by on June 13, 2013

This is a bi-weekly post from staff at the Library of Congress about personal digital archiving. We recognize that public libraries have a unique function as centers of information for their communities and that their role in the spread of digital literacy is expanding. We hope that librarians and the communities they serve can benefit from our resources.

In my previous personal digital archiving post, I wrote that one method of organization is to create folders within folders and give them descriptive names. This helps you to browse and locate files. I overlooked an important step though. You can also change the names of individual files. Changing file names does not affect the content of the file. It is similar to changing the labels on folders or jars. In most programs, when you save a document the program will offer you a “save as” option and it asks you to name the document. If you do not type in a name, the program will assign some generic name to it.

Most digital cameras do not give you the opportunity to name your photo files. When you take a photo, the camera automatically assigns an alphanumeric name to the photo file, such as “PDA12345.jpeg.” If the photo is important to you, you should rename it with a descriptive name, something that tells you about the content or subject of the photo. There are several ways to rename a file. You could single-click the file icon and type in a new name. On a PC you could right-click the file to highlight it and select “rename” from the drop-down menu. On a Mac you could control-click the file, select Info and change the name in the “info” window.

There is one important warning about changing filenames: never change the name of the file extension. Chances are that you will never do that, even by mistake. File extensions are tenacious, which is a good thing. However, if you were to accidentally change the file extension, the nature of the file would change. That is because the file extension causes specific software – software that is associated with that type of file – to open.  So if you had a digital photo of the ocean, a JPEG file, and you double-clicked on it, the software on your computer associated with photos would start up and display the JPEG photo. If you had a digital photo of the ocean, titled “AC123456.jpeg” and you renamed it as “ocean.jpeg,” double-clicking “ocean.jpeg” would command your photo software to start up and display the pretty photo. The name doesn’t matter; the file extension matters.

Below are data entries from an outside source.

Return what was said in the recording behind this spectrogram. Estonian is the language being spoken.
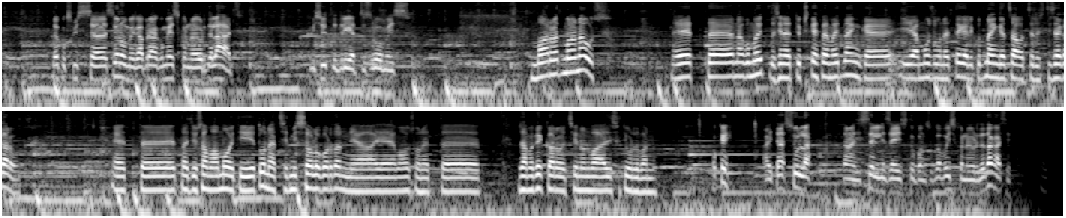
lõpuks, mis sõnumiga praegu meeskonna juurde lähed? mis ütled riietusruumis? Ma arvan, et ma olen aus. et äh, nagu ma ütlesin, et üks kehvemaid mänge ja ma usun, et tegelikult mängijad saavad sellest ise ka aru. et, äh, et nad ju samamoodi tunnetasid, mis see olukord on ja, ja ma usun, et äh, me saame kõik aru, et siin on vaja lihtsalt juurde panna. okei okay., aitäh sulle. täna siis selline seis, luban su ka võistkonna juurde tagasi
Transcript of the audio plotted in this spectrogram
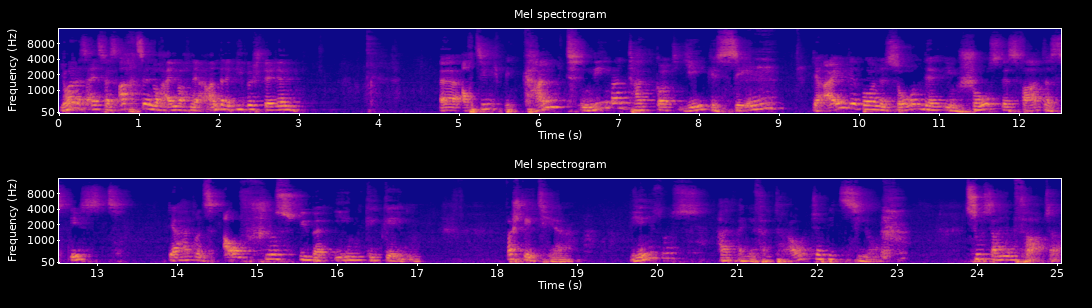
Johannes 1, Vers 18, noch einfach eine andere Bibelstelle, äh, auch ziemlich bekannt. Niemand hat Gott je gesehen. Der eingeborene Sohn, der im Schoß des Vaters ist, der hat uns Aufschluss über ihn gegeben. Was steht hier? Jesus hat eine vertraute Beziehung zu seinem Vater.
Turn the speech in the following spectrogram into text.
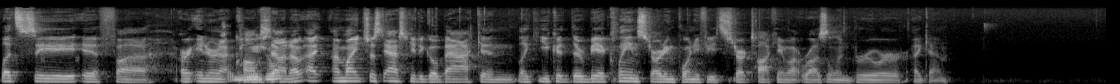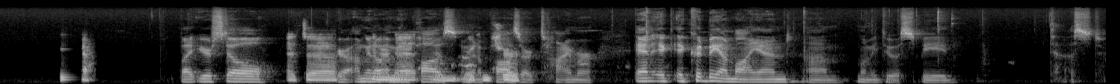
Let's see if uh, our internet calms down. I, I might just ask you to go back and like you could there'd be a clean starting point if you start talking about Rosalind Brewer again. Yeah. But you're still. It's, uh, here, I'm gonna I'm gonna pause. I'm gonna pause sure. our timer, and it, it could be on my end. Um, let me do a speed test.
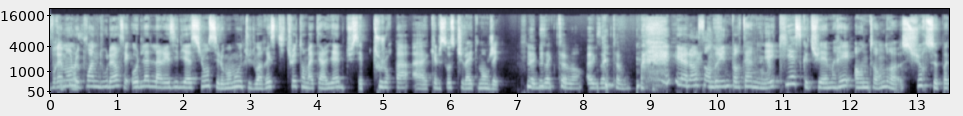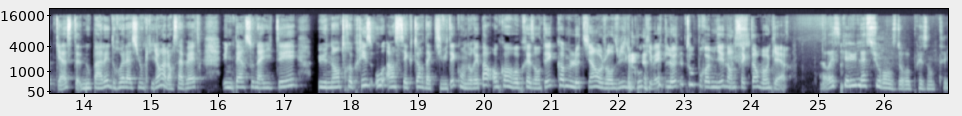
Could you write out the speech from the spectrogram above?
vraiment, le point de douleur, c'est au-delà de la résiliation, c'est le moment où tu dois restituer ton matériel. Tu sais toujours pas à quelle sauce tu vas être mangé. Exactement, exactement. Et alors, Sandrine, pour terminer, qui est-ce que tu aimerais entendre sur ce podcast nous parler de relations clients? Alors, ça peut être une personnalité, une entreprise ou un secteur d'activité qu'on n'aurait pas encore représenté, comme le tien aujourd'hui, du coup, qui va être le tout premier dans le secteur bancaire. Alors, est-ce qu'il y a eu l'assurance de représenter?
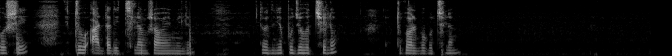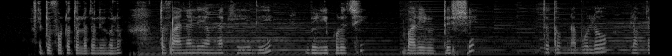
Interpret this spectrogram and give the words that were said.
বসে একটু আড্ডা দিচ্ছিলাম সবাই মিলে। তো এদিকে পুজো হচ্ছিল, একটু গল্প করছিলাম। একটু ফটো তোলাতলি হলো। তো ফাইনালি আমরা খেয়ে দিয়ে বেরিয়ে পড়েছি বাড়ির উদ্দেশ্যে। তো তোমরা বলো ব্লগটা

If you changed the file extension to “.txt” instead of “.jpeg,” double-clicking the resulting file “ocean.txt” would command text-editing or word-processing software to start up and it would display “ocean.txt” as a dense mass of seemingly gibberish characters. If that happened, you could simply change the file extension “.txt” back to “.jpeg” and no harm would be done. Nothing would be lost from the photo.

It would be a lot of work and effort to rename every file that you want to archive, so a good practice is to just rename the ones that you value the most. Descriptive file names not only help you find files, you can also get your computer to find the files for you by searching for keywords that are part of the filename. So if you searched for a file that contained the keyword “ocean,” the search results would include “ocean.jpeg.”

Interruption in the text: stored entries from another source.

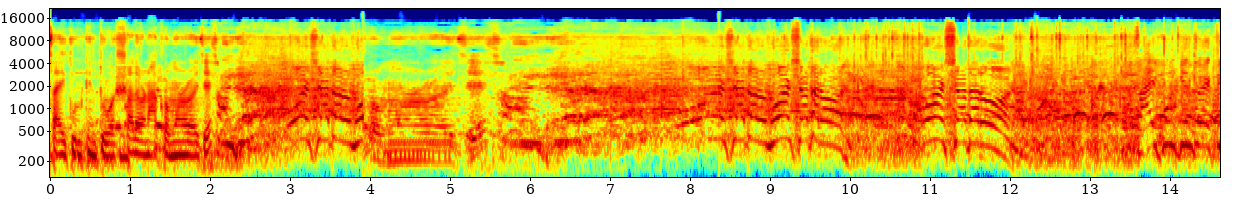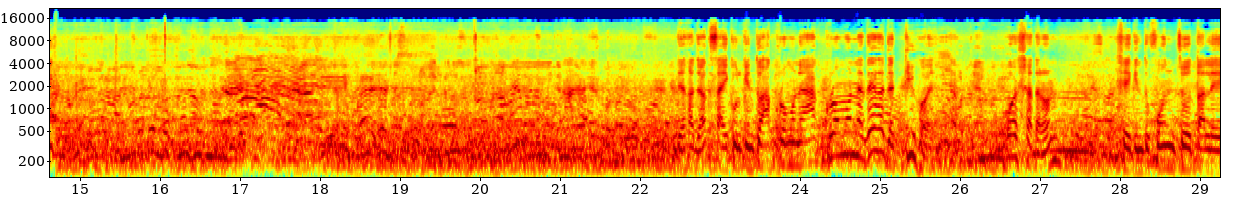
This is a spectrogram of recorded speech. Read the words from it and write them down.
সাইকুল কিন্তু অসাধারণ আক্রমণ রয়েছে। অসাধারণ। আক্রমণ রয়েছে অসাধারণ অসাধারণ অসাধারণ সাইকুল কিন্তু একটি দেখা যাক, সাইকুল কিন্তু আক্রমণে আক্রমণে দেখা যাক কি হয়। অসাধারণ। সে কিন্তু পঞ্চতালে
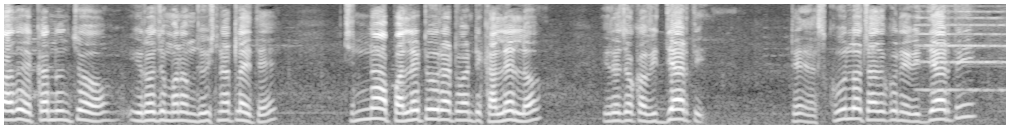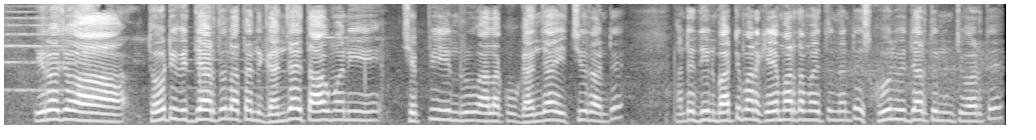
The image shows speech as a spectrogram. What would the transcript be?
కాదు ఎక్కడి నుంచో ఈరోజు మనం చూసినట్లయితే చిన్న పల్లెటూరు అటువంటి కల్లెల్లో ఈరోజు ఒక విద్యార్థి స్కూల్లో చదువుకునే విద్యార్థి ఈరోజు ఆ తోటి విద్యార్థులు అతన్ని గంజాయి తాగమని చెప్పిండ్రు వాళ్ళకు గంజాయి ఇచ్చిర్రు అంటే అంటే దీన్ని బట్టి మనకి ఏమర్థమవుతుందంటే స్కూల్ విద్యార్థుల నుంచి పడితే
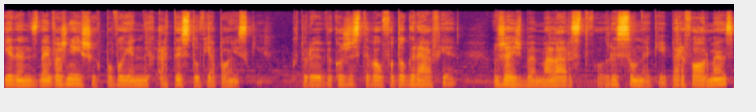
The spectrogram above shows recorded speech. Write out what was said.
jeden z najważniejszych powojennych artystów japońskich, który wykorzystywał fotografię, rzeźbę, malarstwo, rysunek i performance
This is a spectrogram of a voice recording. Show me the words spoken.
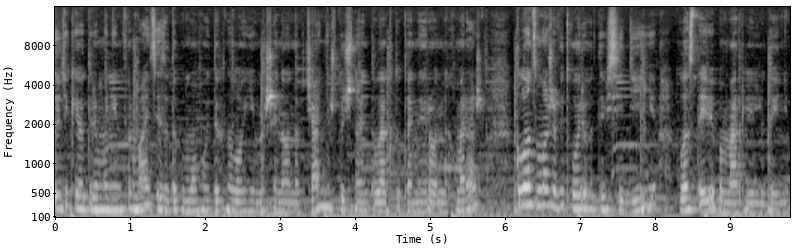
Завдяки отриманню інформації за допомогою технології машинного навчання, штучного інтелекту та нейронних мереж, клон зможе відтворювати всі дії, властиві померлій людині.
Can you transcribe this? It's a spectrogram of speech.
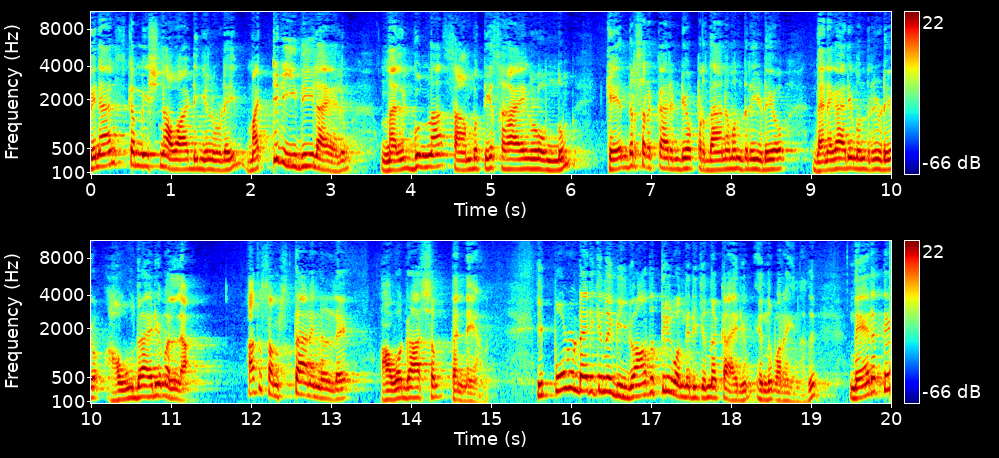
ഫിനാൻസ് കമ്മീഷൻ അവാർഡിങ്ങിലൂടെയും മറ്റ് രീതിയിലായാലും നൽകുന്ന സാമ്പത്തിക സഹായങ്ങളൊന്നും കേന്ദ്ര സർക്കാരിന്റെയോ പ്രധാനമന്ത്രിയുടെയോ ധനകാര്യമന്ത്രിയുടെയോ ഔദാര്യമല്ല. അത് സംസ്ഥാനങ്ങളുടെ അവകാശം തന്നെയാണ്. ഇപ്പോഴുണ്ടായിരിക്കുന്ന വിവാദത്തിൽ വന്നിരിക്കുന്ന കാര്യം എന്ന് പറയുന്നത് നേരത്തെ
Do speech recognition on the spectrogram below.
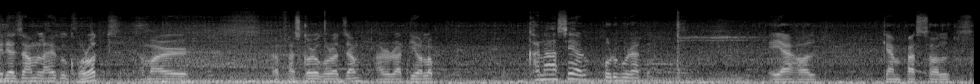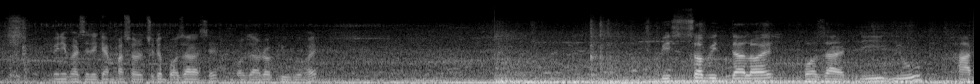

We’ll explore file backup and storage in the next column. In the meantime, you can find more information and resources at digitalpreservation.gov.[1]

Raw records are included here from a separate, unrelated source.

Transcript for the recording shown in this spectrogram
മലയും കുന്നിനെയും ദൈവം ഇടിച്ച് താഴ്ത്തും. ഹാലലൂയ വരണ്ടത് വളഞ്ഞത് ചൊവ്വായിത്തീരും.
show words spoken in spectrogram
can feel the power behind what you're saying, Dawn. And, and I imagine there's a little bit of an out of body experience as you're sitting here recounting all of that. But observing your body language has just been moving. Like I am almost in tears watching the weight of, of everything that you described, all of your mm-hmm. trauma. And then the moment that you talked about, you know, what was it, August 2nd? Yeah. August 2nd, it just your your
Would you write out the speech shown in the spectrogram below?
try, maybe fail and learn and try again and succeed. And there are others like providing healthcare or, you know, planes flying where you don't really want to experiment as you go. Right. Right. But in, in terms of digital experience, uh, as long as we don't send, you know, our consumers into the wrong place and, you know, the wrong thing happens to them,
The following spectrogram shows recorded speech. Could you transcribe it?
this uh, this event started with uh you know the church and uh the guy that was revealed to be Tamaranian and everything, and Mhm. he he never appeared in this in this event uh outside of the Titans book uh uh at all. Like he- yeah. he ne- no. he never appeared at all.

[1] “Personal Archiving,” Digital Preservation, accessed May 29, 2013, http://digitalpreservation.gov/personalarchiving/.